Your task: The required output is the exact run of lines in the listing below from the line holding "Write the words" through the line holding "Check the whole", with no pictures.

Source records:
────────────────────────────────────────

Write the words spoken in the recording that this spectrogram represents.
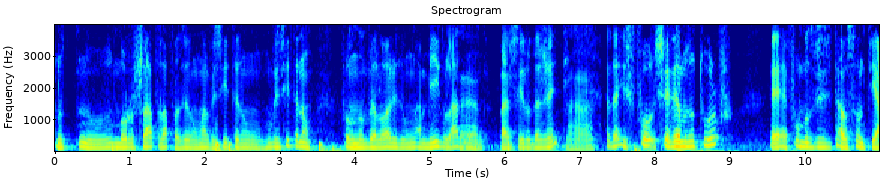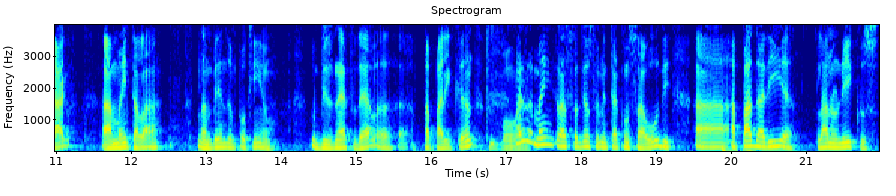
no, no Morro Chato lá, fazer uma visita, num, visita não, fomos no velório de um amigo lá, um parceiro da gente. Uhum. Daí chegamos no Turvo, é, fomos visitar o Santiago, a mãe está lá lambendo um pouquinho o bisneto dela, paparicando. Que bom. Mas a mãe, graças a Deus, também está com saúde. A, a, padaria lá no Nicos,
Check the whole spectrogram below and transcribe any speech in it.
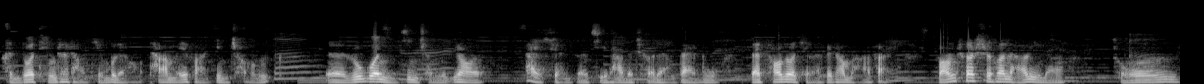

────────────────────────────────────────

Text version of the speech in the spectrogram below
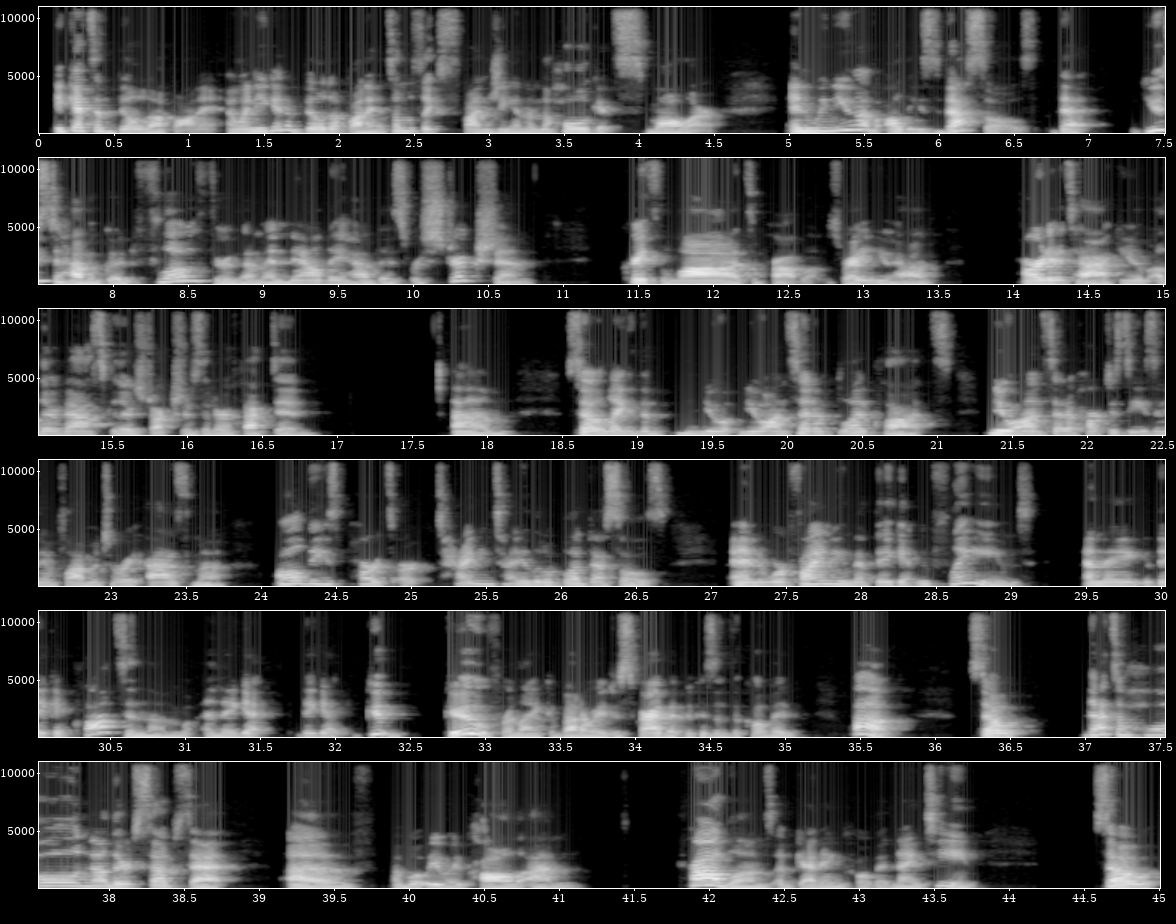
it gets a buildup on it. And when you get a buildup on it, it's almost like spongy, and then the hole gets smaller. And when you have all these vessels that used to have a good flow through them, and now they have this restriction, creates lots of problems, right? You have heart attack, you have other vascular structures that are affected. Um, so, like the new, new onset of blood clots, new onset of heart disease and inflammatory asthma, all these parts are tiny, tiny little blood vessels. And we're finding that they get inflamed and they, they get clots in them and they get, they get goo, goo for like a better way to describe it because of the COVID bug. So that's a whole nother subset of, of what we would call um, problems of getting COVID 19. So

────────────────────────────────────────

Written response:
Write the words spoken in the recording that this spectrogram represents.
no, no Morro Chato lá, fazer uma visita, num, visita não, fomos no velório de um amigo lá, um parceiro da gente. Uhum. Daí chegamos no Turvo, é, fomos visitar o Santiago, a mãe está lá lambendo um pouquinho o bisneto dela, paparicando. Que bom. Mas a mãe, graças a Deus, também está com saúde. A, a, padaria lá no Nicos,
Check the whole spectrogram below and transcribe any speech in it.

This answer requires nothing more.